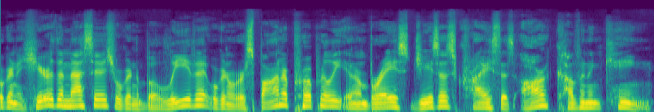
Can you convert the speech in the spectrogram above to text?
we're going to hear the message, we're going to believe it, we're going to respond appropriately and embrace Jesus Christ as our covenant king.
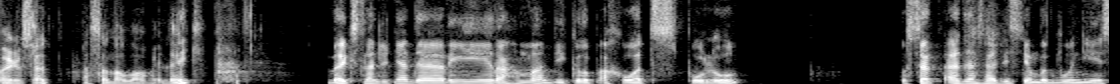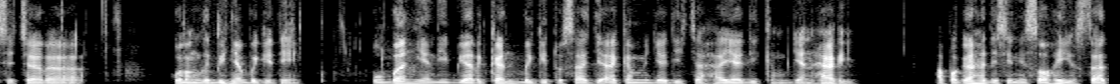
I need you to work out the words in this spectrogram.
Baik Ustaz, Assalamualaikum. Baik selanjutnya dari Rahma di grup Akhwat 10. Ustaz ada hadis yang berbunyi secara kurang lebihnya begini. Uban yang dibiarkan begitu saja akan menjadi cahaya di kemudian hari. Apakah hadis ini sahih Ustaz?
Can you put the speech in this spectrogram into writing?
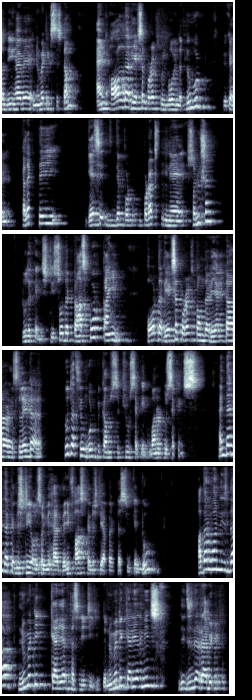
So you have a pneumatic system and all the reaction products will go in the fume hood. You can collect the gas, the products in a solution to the chemistry. So the transport time for the reaction products from the reactor or accelerator to the fume hood becomes a few seconds, one or two seconds. And then the chemistry also, you have very fast chemistry apparatus you can do. Other one is the pneumatic carrier facility. The pneumatic carrier means this is the rabbit.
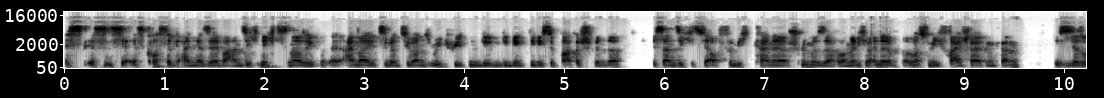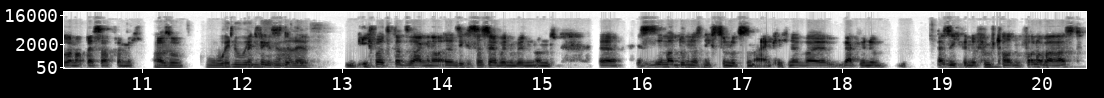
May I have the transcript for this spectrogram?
es, es, ist, es kostet einen ja selber an sich nichts. Ne? Also einmal jetzt jemanden retweeten, den, den, den ich sympathisch finde, ist an sich ist ja auch für mich keine schlimme Sache. Und wenn ich am Ende was für mich freischalten kann, ist es ja sogar noch besser für mich. Also Win-win für alle. Ich wollte es gerade sagen, genau, an sich ist das ja Win-Win und äh, es ist immer dumm, das nicht zu nutzen eigentlich, ne? weil wenn du, also ich, wenn du 5000 Follower hast,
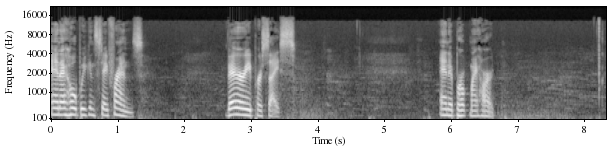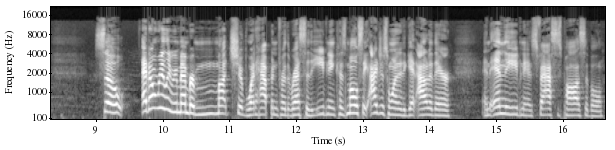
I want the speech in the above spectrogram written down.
and I hope we can stay friends. Very precise. And it broke my heart. So I don't really remember much of what happened for the rest of the evening because mostly I just wanted to get out of there and end the evening as fast as possible.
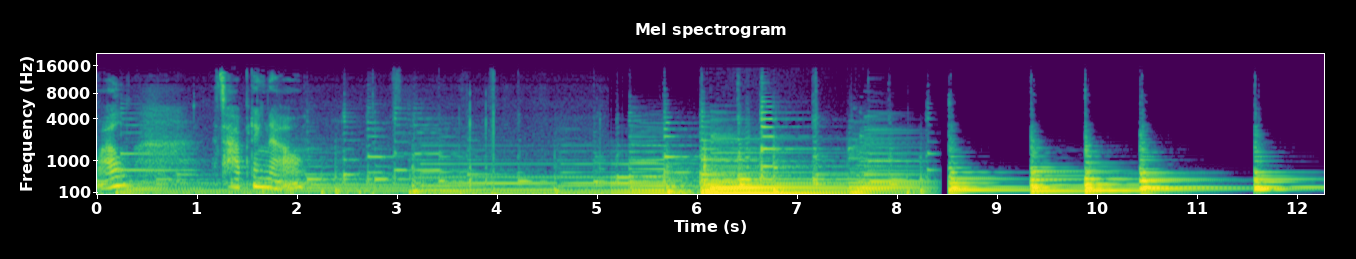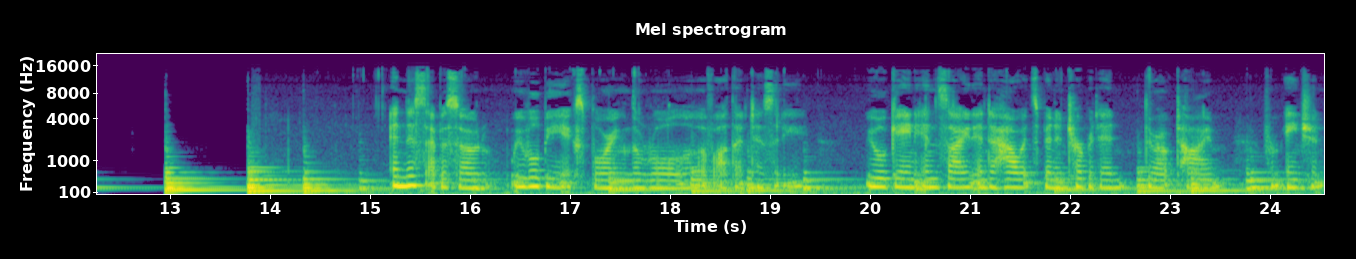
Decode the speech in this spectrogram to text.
Well, it's happening now. This episode, we will be exploring the role of authenticity. We will gain insight into how it's been interpreted throughout time, from ancient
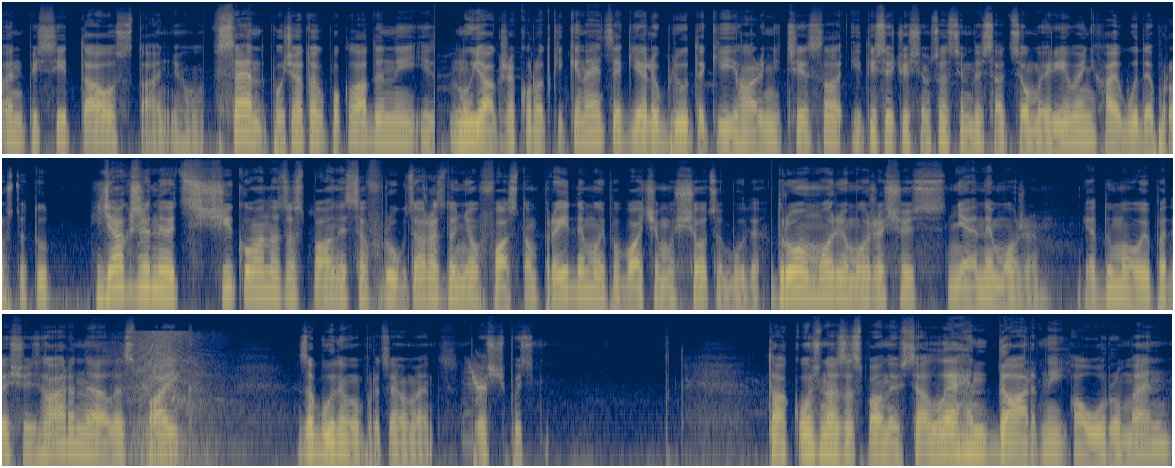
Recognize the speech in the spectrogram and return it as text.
NPC та останнього. Все, початок покладений. І ну як же, короткий кінець, як я люблю такі гарні числа, і 1777 рівень, хай буде просто тут. Як же неочікувано заспавнився фрукт. Зараз до нього фастом прийдемо і побачимо, що це буде. В другому морі може щось. Ні, не може. Я думав, випаде щось гарне, але спайк. Забудемо про цей момент. Пос- так, ось у нас заспавнився легендарний ауромен,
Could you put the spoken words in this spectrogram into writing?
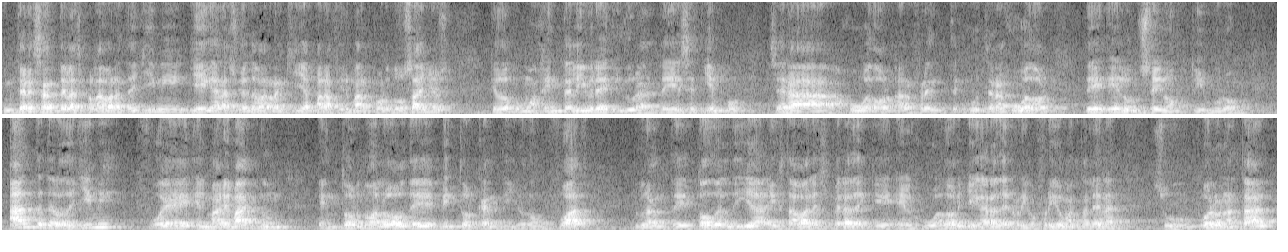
Interesante las palabras de Jimmy. Llega a la ciudad de Barranquilla para firmar por dos años. Quedó como agente libre y durante ese tiempo será jugador al frente, será jugador de el onceno Tiburón. Antes de lo de Jimmy fue el mare magnum en torno a lo de Víctor Cantillo. Don Fuad durante todo el día estaba a la espera de que el jugador llegara de Río Frío, Magdalena, su pueblo natal,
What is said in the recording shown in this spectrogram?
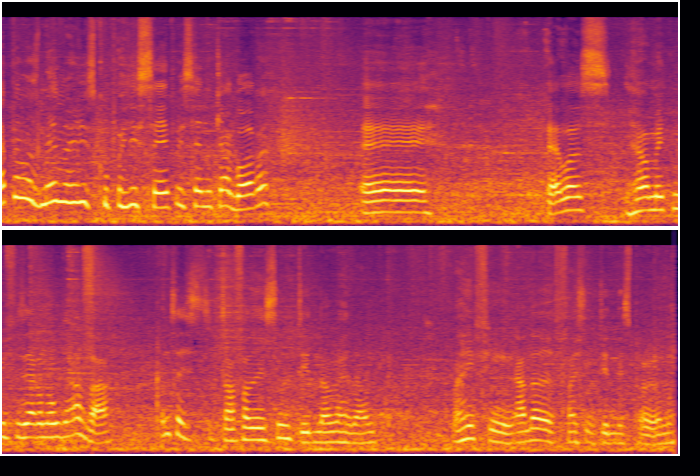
É pelas mesmas desculpas de sempre, sendo que agora é, elas realmente me fizeram não gravar. Eu não sei se tá fazendo sentido, na verdade. Mas enfim, nada faz sentido nesse programa.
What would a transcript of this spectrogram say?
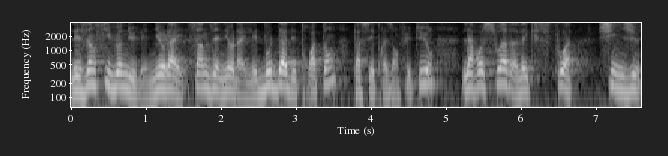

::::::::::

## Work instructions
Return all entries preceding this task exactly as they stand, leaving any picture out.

## Problem solution
Can you convert the speech in the spectrogram above to text?
we're going to hear the message, we're going to believe it, we're going to respond appropriately and embrace Jesus Christ as our covenant king.
I need you to work out the words in this spectrogram.
Baik Ustaz, Assalamualaikum. Baik selanjutnya dari Rahma di grup Akhwat 10. Ustaz ada hadis yang berbunyi secara kurang lebihnya begini. Uban yang dibiarkan begitu saja akan menjadi cahaya di kemudian hari. Apakah hadis ini sahih Ustaz?
Can you put the speech in this spectrogram into writing?
So you have a pneumatic system and all the reaction products will go in the fume hood. You can collect the gas, the products in a solution to the chemistry. So the transport time for the reaction products from the reactor or accelerator to the fume hood becomes a few seconds, one or two seconds. And then the chemistry also, you have very fast chemistry apparatus you can do. Other one is the pneumatic carrier facility. The pneumatic carrier means this is the rabbit.
May I have the transcript for this spectrogram?
es, es, ist, es kostet einen ja selber an sich nichts. Ne? Also einmal jetzt jemanden retweeten, den, den, den ich sympathisch finde, ist an sich ist ja auch für mich keine schlimme Sache. Und wenn ich am Ende was für mich freischalten kann, ist es ja sogar noch besser für mich. Also Win-win für alle. Ich wollte es gerade sagen, genau, an sich ist das ja Win-Win und äh, es ist immer dumm, das nicht zu nutzen eigentlich, ne? weil wenn du, also ich, wenn du 5000 Follower hast,
I want the speech in the above spectrogram written down.
and I hope we can stay friends. Very precise. And it broke my heart. So I don't really remember much of what happened for the rest of the evening because mostly I just wanted to get out of there and end the evening as fast as possible.
Decode the speech in this spectrogram to text.
Well, it's happening now. This episode, we will be exploring the role of authenticity. We will gain insight into how it's been interpreted throughout time, from ancient
Recognize the speech in the spectrogram and return it as text.
NPC та останнього. Все, початок покладений. І ну як же, короткий кінець, як я люблю такі гарні числа, і 1777 рівень, хай буде просто тут. Як же неочікувано заспавнився фрукт. Зараз до нього фастом прийдемо і побачимо, що це буде. В другому морі може щось. Ні, не може. Я думав, випаде щось гарне, але спайк. Забудемо про цей момент. Пос- так, ось у нас заспавнився легендарний ауромен,
Could you put the spoken words in this spectrogram into writing?
Interesante las palabras de Jimmy. Llega a la ciudad de Barranquilla para firmar por dos años. Quedó como agente libre y durante ese tiempo será jugador al frente, será jugador de el onceno Tiburón. Antes de lo de Jimmy fue el mare magnum en torno a lo de Víctor Cantillo. Don Fuad durante todo el día estaba a la espera de que el jugador llegara de Río Frío, Magdalena, su pueblo natal,
What is said in the recording shown in this spectrogram?
É pelas mesmas desculpas de sempre, sendo que agora é, elas realmente me fizeram não gravar. Eu não sei se tá fazendo sentido, na verdade. Mas enfim, nada faz sentido nesse programa.
What would a transcript of this spectrogram say?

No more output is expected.